__EXERCISE BRIEF__.
Keep only the lines that hold the string "False", filtering out the rest of the entries below.

__EXTRACTED MATERIAL__.
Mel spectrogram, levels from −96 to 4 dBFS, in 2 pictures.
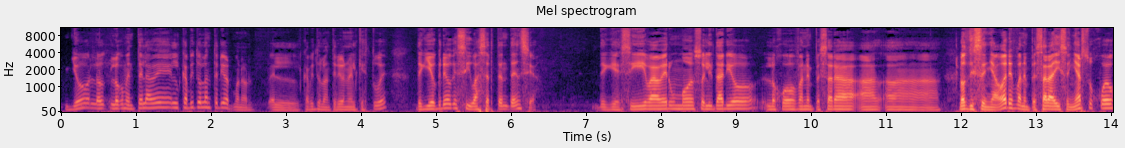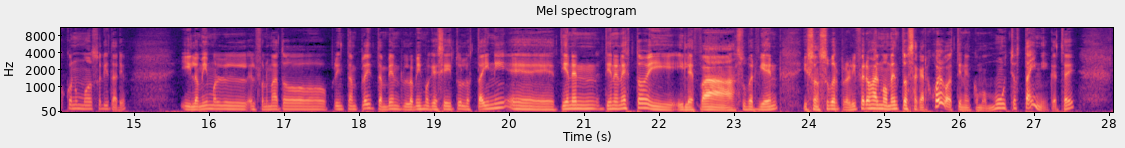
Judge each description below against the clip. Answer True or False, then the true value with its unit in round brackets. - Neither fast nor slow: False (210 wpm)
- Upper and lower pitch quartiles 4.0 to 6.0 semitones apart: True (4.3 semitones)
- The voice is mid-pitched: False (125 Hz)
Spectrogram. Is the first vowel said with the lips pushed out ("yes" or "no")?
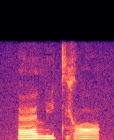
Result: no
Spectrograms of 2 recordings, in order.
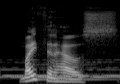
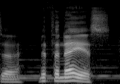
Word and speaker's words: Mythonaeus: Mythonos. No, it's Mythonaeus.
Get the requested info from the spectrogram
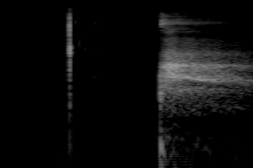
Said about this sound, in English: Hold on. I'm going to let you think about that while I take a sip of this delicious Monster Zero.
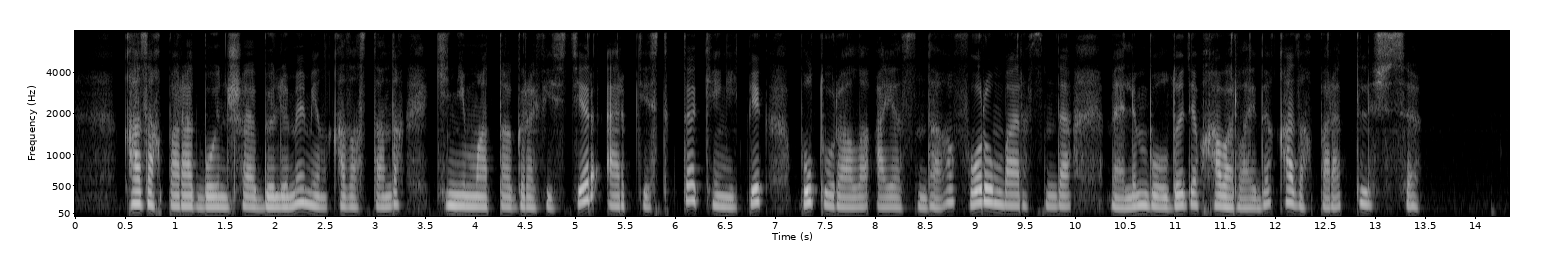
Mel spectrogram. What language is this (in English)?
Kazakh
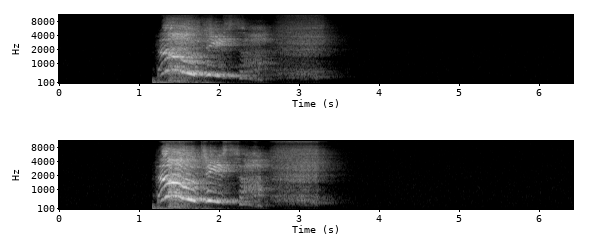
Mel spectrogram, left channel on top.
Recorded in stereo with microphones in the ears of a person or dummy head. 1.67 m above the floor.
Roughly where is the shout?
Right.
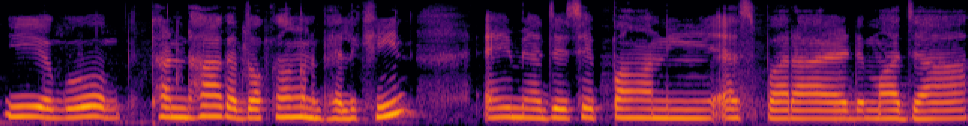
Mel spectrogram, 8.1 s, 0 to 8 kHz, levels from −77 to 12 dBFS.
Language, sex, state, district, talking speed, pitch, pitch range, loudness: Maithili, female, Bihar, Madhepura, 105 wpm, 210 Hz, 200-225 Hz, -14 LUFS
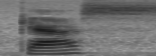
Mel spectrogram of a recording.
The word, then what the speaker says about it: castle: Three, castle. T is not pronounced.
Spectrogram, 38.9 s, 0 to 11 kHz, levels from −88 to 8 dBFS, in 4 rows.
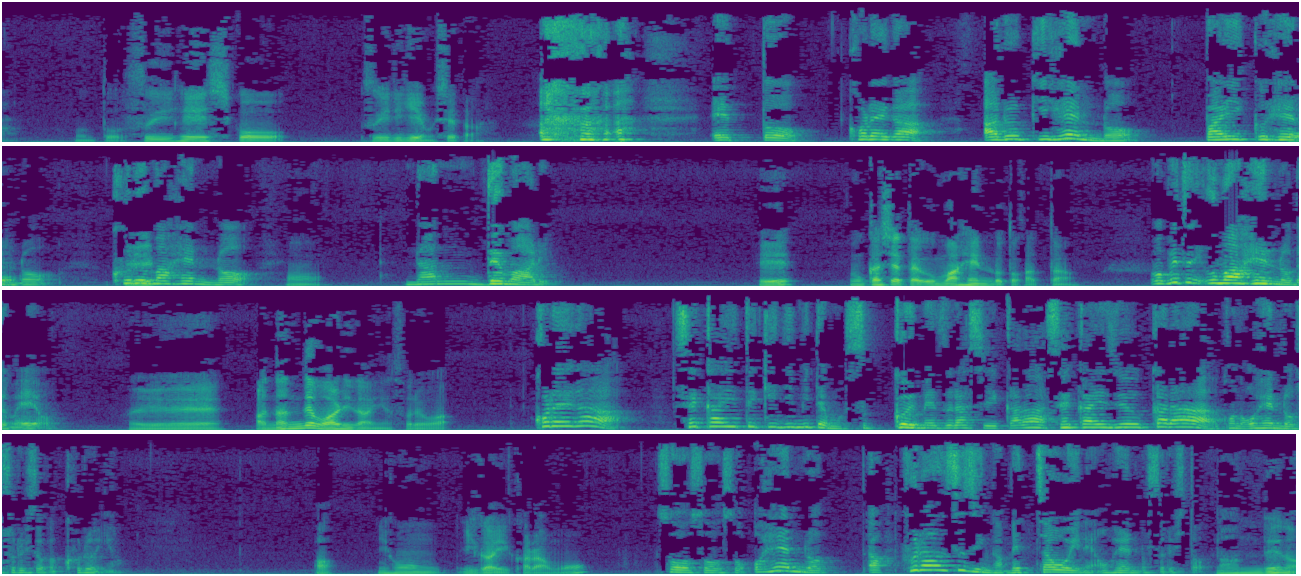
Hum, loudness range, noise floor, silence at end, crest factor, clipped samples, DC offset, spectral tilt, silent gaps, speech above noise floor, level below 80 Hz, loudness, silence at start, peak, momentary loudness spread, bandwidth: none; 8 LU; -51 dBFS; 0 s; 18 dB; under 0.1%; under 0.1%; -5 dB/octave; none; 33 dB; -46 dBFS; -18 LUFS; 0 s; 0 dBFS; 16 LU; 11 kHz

__TASK SOLUTION__.
Judge each description below against the clip. Answer True or False, then the true value with its unit in round brackets. - Neither fast nor slow: False (210 wpm)
- The voice is mid-pitched: False (125 Hz)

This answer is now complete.